--- SOURCE MATERIAL Enclosed Below ---
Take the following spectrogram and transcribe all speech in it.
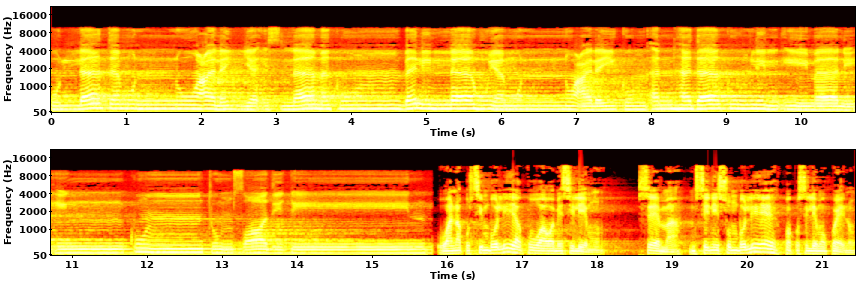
qul la tamunnu alayya islamakum balillahu yamunnu alaykum an hadakum lilimani in kuntum sadiqin, wanakusimbulia kuwa wamesilimu. Sema, msinisumbulie kwa kusilimu kwenu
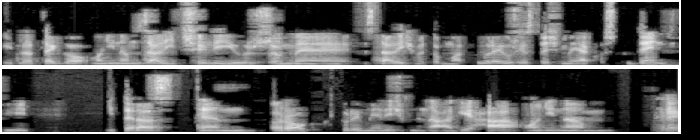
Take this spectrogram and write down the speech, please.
I dlatego oni nam zaliczyli już, że my zdaliśmy tą maturę, już jesteśmy jako studenci i teraz ten rok, który mieliśmy na AGH, oni nam te,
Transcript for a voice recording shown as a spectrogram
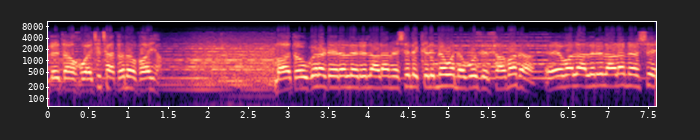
نجلۍ ته خو وایي چې چاته نه وایم ما ته وګوره ډېره لرې لاړه نه شې له کلي نه ونه وځې سمه ده ای ولا لرې لاړه نه شې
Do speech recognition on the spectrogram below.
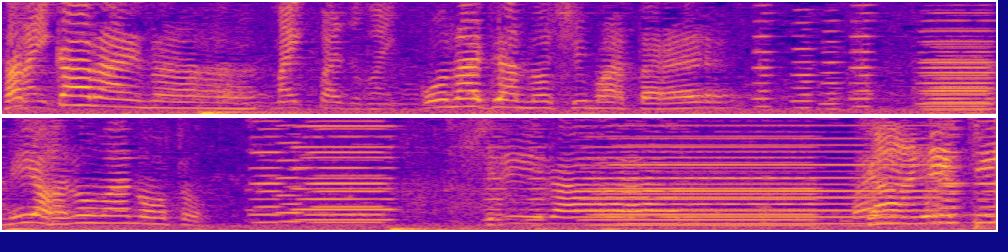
सत्कार आहे ना. माईक पाहिजे माईक. कोणाच्या नशिबात आहे? मी हनुमान होतो. श्रीराम. जानकी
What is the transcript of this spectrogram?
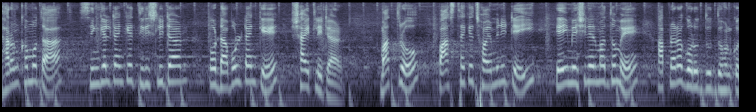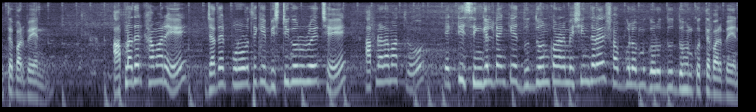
ধারণ ক্ষমতা সিঙ্গেল ট্যাঙ্কে 30 লিটার ও ডাবল ট্যাঙ্কে ষাট লিটার। মাত্র পাঁচ থেকে ছয় মিনিটেই এই মেশিনের মাধ্যমে আপনারা গরুর দুধ দহন করতে পারবেন। আপনাদের খামারে যাদের পনেরো থেকে বিশটি গরু রয়েছে, আপনারা মাত্র একটি সিঙ্গেল ট্যাঙ্কে দুধ দহন করার মেশিন দ্বারা সবগুলো গরুর দুধ দহন করতে পারবেন।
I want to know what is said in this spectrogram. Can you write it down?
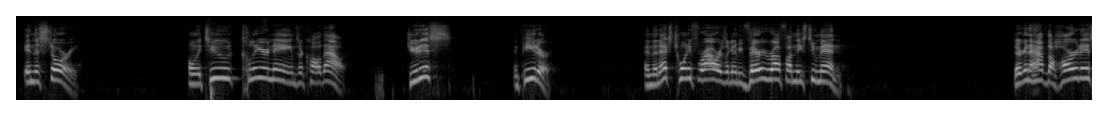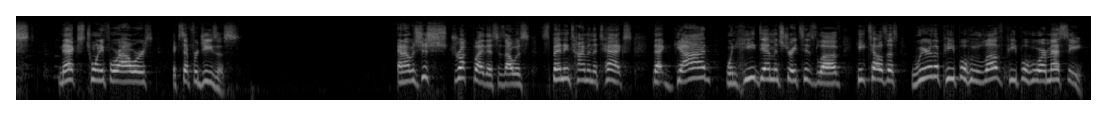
in the story. Only two clear names are called out Judas and Peter. And the next 24 hours are going to be very rough on these two men. They're going to have the hardest next 24 hours, except for Jesus. And I was just struck by this as I was spending time in the text that God, when He demonstrates His love, He tells us we're the people who love people who are messy.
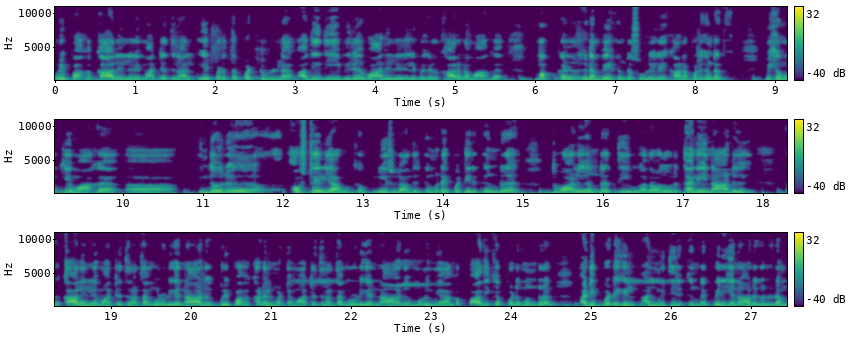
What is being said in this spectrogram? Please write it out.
குறிப்பாக காலநிலை மாற்றத்தினால் ஏற்படுத்தப்பட்டுள்ள அதிதீவிர வானிலை நிலைமைகள் காரணமாக மக்கள் இடம்பெயர்கின்ற சூழ்நிலை காணப்படுகின்றது. மிக முக்கியமாக இந்த ஒரு ஆஸ்திரேலியாவுக்கும் நியூசிலாந்திற்கும் இடைப்பட்டிருக்கின்ற துவாலு என்ற தீவு அதாவது ஒரு தனி நாடு காலநிலை மாற்றத்தினால் தங்களுடைய நாடு குறிப்பாக கடல் மட்ட மாற்றத்தினால் தங்களுடைய நாடு முழுமையாக பாதிக்கப்படும் என்ற அடிப்படையில் அண்மித்திருக்கின்ற பெரிய நாடுகளிடம்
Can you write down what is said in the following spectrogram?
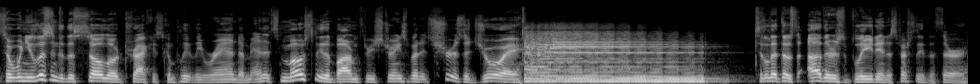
So when you listen to the solo track, it's completely random, and it's mostly the bottom three strings, but it sure is a joy to let those others bleed in, especially the third.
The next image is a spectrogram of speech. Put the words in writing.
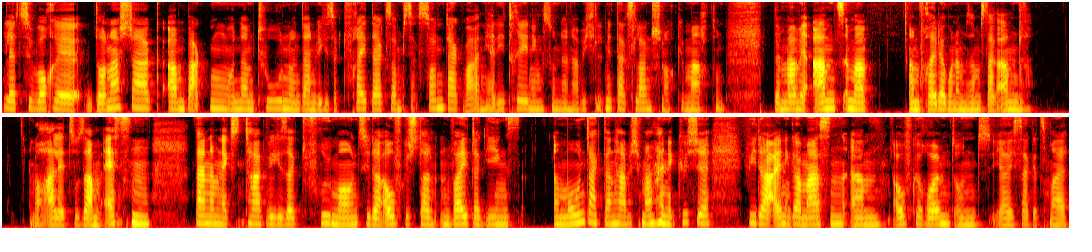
letzte Woche Donnerstag am Backen und am Tun und dann, wie gesagt, Freitag, Samstag, Sonntag waren ja die Trainings und dann habe ich Mittagslunch noch gemacht und dann waren wir abends immer am Freitag und am Samstagabend noch alle zusammen essen. Dann am nächsten Tag, wie gesagt, früh morgens wieder aufgestanden, weiter ging es. Am Montag, dann habe ich mal meine Küche wieder einigermaßen ähm, aufgeräumt und ja, ich sage jetzt mal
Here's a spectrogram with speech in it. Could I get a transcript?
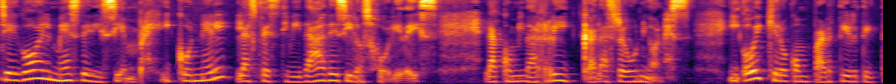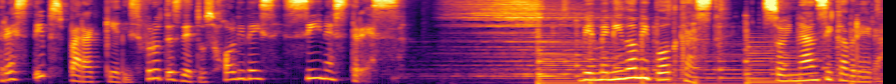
Llegó el mes de diciembre y con él las festividades y los holidays, la comida rica, las reuniones. Y hoy quiero compartirte tres tips para que disfrutes de tus holidays sin estrés. Bienvenido a mi podcast. Soy Nancy Cabrera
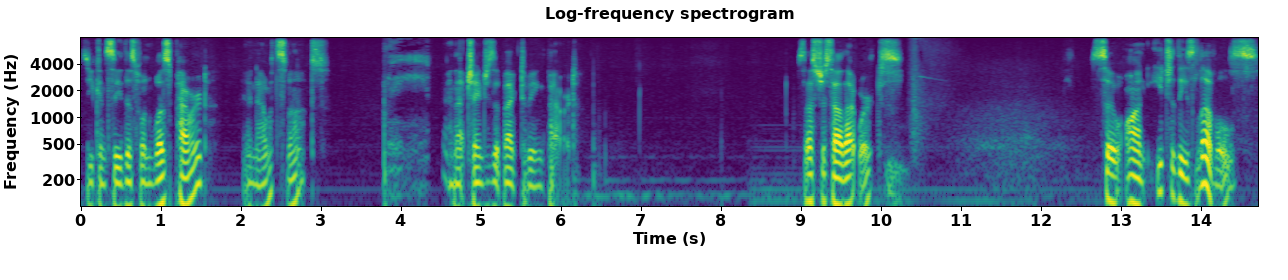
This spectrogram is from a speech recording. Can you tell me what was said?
as you can see this one was powered, and now it's not. And that changes it back to being powered. So that's just how that works. So on each of these levels,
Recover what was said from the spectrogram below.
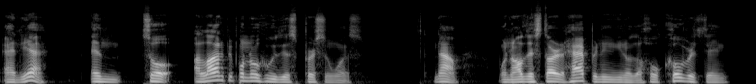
and yeah. And so a lot of people know who this person was. Now, when all this started happening, you know, the whole COVID thing,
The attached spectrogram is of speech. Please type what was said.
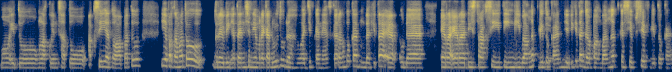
mau itu ngelakuin satu aksi atau apa tuh, iya pertama tuh grabbing attentionnya mereka dulu tuh udah wajib kan ya. Sekarang tuh kan udah kita er- udah era-era distraksi tinggi banget gitu Iya. kan. Jadi kita gampang banget ke shift-shift gitu kan.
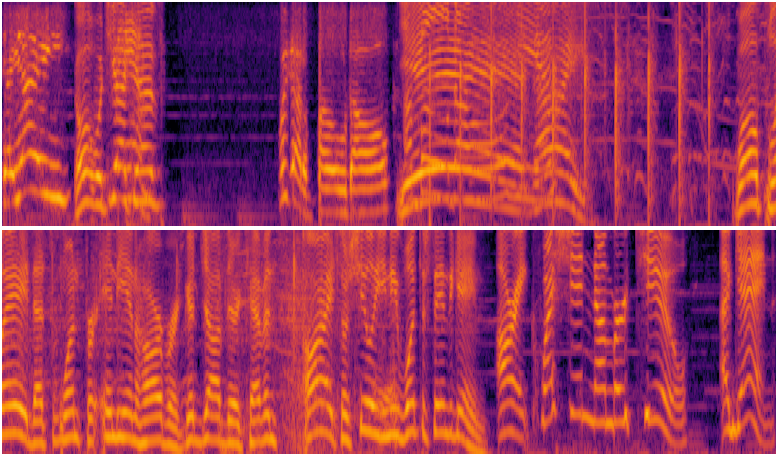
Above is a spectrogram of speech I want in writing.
Yay, yay. Oh, what you got, Bam. Kev? We got a bulldog. Yeah, bulldog, yes. nice. Well played. That's one for Indian Harbor. Good job there, Kevin. All right, so Sheila, you need one to stay in the game. All right, question number two. Again,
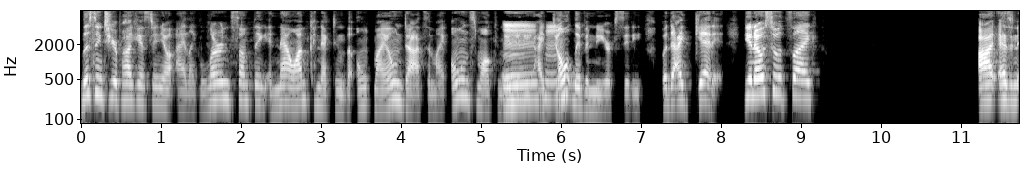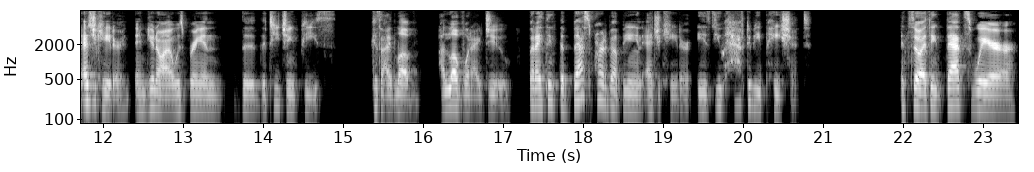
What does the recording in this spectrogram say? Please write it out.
listening to your podcast, Danielle, I like learned something, and now I'm connecting the own, my own dots in my own small community. I Mhm. don't live in New York City, but I get it. You know, so it's like I, as an educator, and you know, I always bring in the the teaching piece because I love I love what I do. But I think the best part about being an educator is you have to be patient. And so I think that's where,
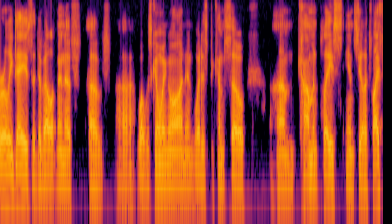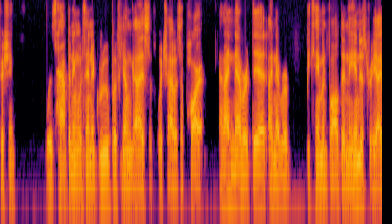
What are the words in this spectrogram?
early days, the development of of uh, what was going on and what has become so um, commonplace in steelhead fly fishing was happening within a group of young guys of which I was a part. And I never did. I never became involved in the industry. I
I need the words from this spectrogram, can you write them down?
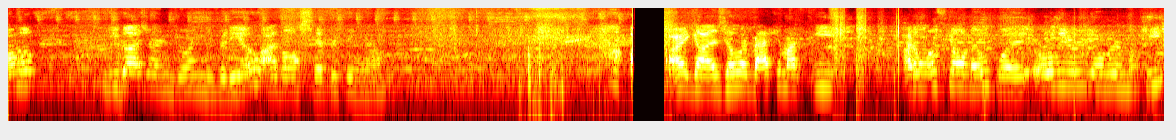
I hope you guys are enjoying the video. I lost everything now. Alright guys, y'all are back in my feet. I don't know if y'all know, but earlier y'all were in my feet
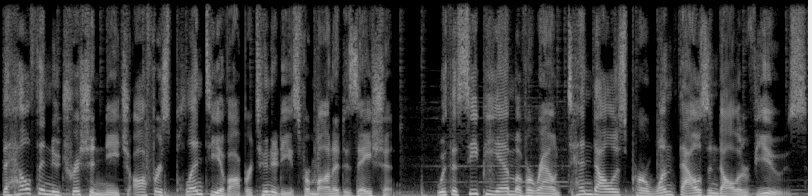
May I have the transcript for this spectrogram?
The health and nutrition niche offers plenty of opportunities for monetization, with a CPM of around $10 per $1,000 views.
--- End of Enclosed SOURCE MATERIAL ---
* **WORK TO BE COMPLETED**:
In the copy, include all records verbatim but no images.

* **ANSWER TO THIS TASK**:
Take the following spectrogram and transcribe all speech in it.
qul la tamunnu alayya islamakum balillahu yamunnu alaykum an hadakum lilimani in kuntum sadiqin, wanakusimbulia kuwa wamesilimu. Sema, msinisumbulie kwa kusilimu kwenu
Take this spectrogram and write down the speech, please.
I dlatego oni nam zaliczyli już, że my zdaliśmy tą maturę, już jesteśmy jako studenci i teraz ten rok, który mieliśmy na AGH, oni nam te,
Transcript for a voice recording shown as a spectrogram
نجلۍ ته خو وایي چې چاته نه وایم ما ته وګوره ډېره لرې لاړه نه شې له کلي نه ونه وځې سمه ده ای ولا لرې لاړه نه شې
Do speech recognition on the spectrogram below.
सत्कार आहे ना. माईक पाहिजे माईक. कोणाच्या नशिबात आहे? मी हनुमान होतो. श्रीराम. जानकी
What is the transcript of this spectrogram?
ধারণ ক্ষমতা সিঙ্গেল ট্যাঙ্কে 30 লিটার ও ডাবল ট্যাঙ্কে ষাট লিটার। মাত্র পাঁচ থেকে ছয় মিনিটেই এই মেশিনের মাধ্যমে আপনারা গরুর দুধ দহন করতে পারবেন। আপনাদের খামারে যাদের পনেরো থেকে বিশটি গরু রয়েছে, আপনারা মাত্র একটি সিঙ্গেল ট্যাঙ্কে দুধ দহন করার মেশিন দ্বারা সবগুলো গরুর দুধ দহন করতে পারবেন।
I want to know what is said in this spectrogram. Can you write it down?
in the story. Only two clear names are called out Judas and Peter. And the next 24 hours are going to be very rough on these two men. They're going to have the hardest next 24 hours, except for Jesus. And I was just struck by this as I was spending time in the text that God, when He demonstrates His love, He tells us we're the people who love people who are messy.
What is being said in this spectrogram? Please write it out.
குறிப்பாக காலநிலை மாற்றத்தினால் ஏற்படுத்தப்பட்டுள்ள அதிதீவிர வானிலை நிலைமைகள் காரணமாக மக்கள் இடம்பெயர்கின்ற சூழ்நிலை காணப்படுகின்றது. மிக முக்கியமாக இந்த ஒரு ஆஸ்திரேலியாவுக்கும் நியூசிலாந்திற்கும் இடைப்பட்டிருக்கின்ற துவாலு என்ற தீவு அதாவது ஒரு தனி நாடு காலநிலை மாற்றத்தினால் தங்களுடைய நாடு குறிப்பாக கடல் மட்ட மாற்றத்தினால் தங்களுடைய நாடு முழுமையாக பாதிக்கப்படும் என்ற அடிப்படையில் அண்மித்திருக்கின்ற பெரிய நாடுகளிடம்
Can you write down what is said in the following spectrogram?
So when you listen to the solo track, it's completely random, and it's mostly the bottom three strings, but it sure is a joy to let those others bleed in, especially the third.
The next image is a spectrogram of speech. Put the words in writing.
letzte Woche Donnerstag am Backen und am Tun und dann, wie gesagt, Freitag, Samstag, Sonntag waren ja die Trainings und dann habe ich Mittagslunch noch gemacht und dann waren wir abends immer am Freitag und am Samstagabend noch alle zusammen essen. Dann am nächsten Tag, wie gesagt, früh morgens wieder aufgestanden, weiter ging es. Am Montag, dann habe ich mal meine Küche wieder einigermaßen ähm, aufgeräumt und ja, ich sage jetzt mal
Here's a spectrogram with speech in it. Could I get a transcript?
Llegó el mes de diciembre y con él las festividades y los holidays, la comida rica, las reuniones. Y hoy quiero compartirte tres tips para que disfrutes de tus holidays sin estrés. Bienvenido a mi podcast. Soy Nancy Cabrera
This spectrogram is from a speech recording. Can you tell me what was said?
as you can see this one was powered, and now it's not. And that changes it back to being powered. So that's just how that works. So on each of these levels,
Recover what was said from the spectrogram below.
and yeah. And so a lot of people know who this person was. Now, when all this started happening, you know, the whole COVID thing,
The attached spectrogram is of speech. Please type what was said.
mau itu ngelakuin satu aksi atau apa tuh, iya pertama tuh grabbing attentionnya mereka dulu tuh udah wajib kan ya. Sekarang tuh kan udah kita er- udah era-era distraksi tinggi banget gitu Iya. kan. Jadi kita gampang banget ke shift-shift gitu kan.
Above is a spectrogram of speech I want in writing.
Yay, yay. Oh, what you got, Bam. Kev? We got a bulldog. Yeah, bulldog, yes. nice. Well played. That's one for Indian Harbor. Good job there, Kevin. All right, so Sheila, you need one to stay in the game. All right, question number two. Again,
What does the recording in this spectrogram say? Please write it out.
listening to your podcast, Danielle, I like learned something, and now I'm connecting the own, my own dots in my own small community. I Mhm. don't live in New York City, but I get it. You know, so it's like I, as an educator, and you know, I always bring in the the teaching piece because I love I love what I do. But I think the best part about being an educator is you have to be patient. And so I think that's where,
What are the words in this spectrogram?
early days, the development of of uh, what was going on and what has become so um, commonplace in steelhead fly fishing was happening within a group of young guys of which I was a part. And I never did. I never became involved in the industry. I
I need the words from this spectrogram, can you write them down?
I hope you guys are enjoying the video. I lost everything now. Alright guys, y'all are back in my feet. I don't know if y'all know, but earlier y'all were in my feet
May I have the transcript for this spectrogram?
The health and nutrition niche offers plenty of opportunities for monetization, with a CPM of around $10 per $1,000 views.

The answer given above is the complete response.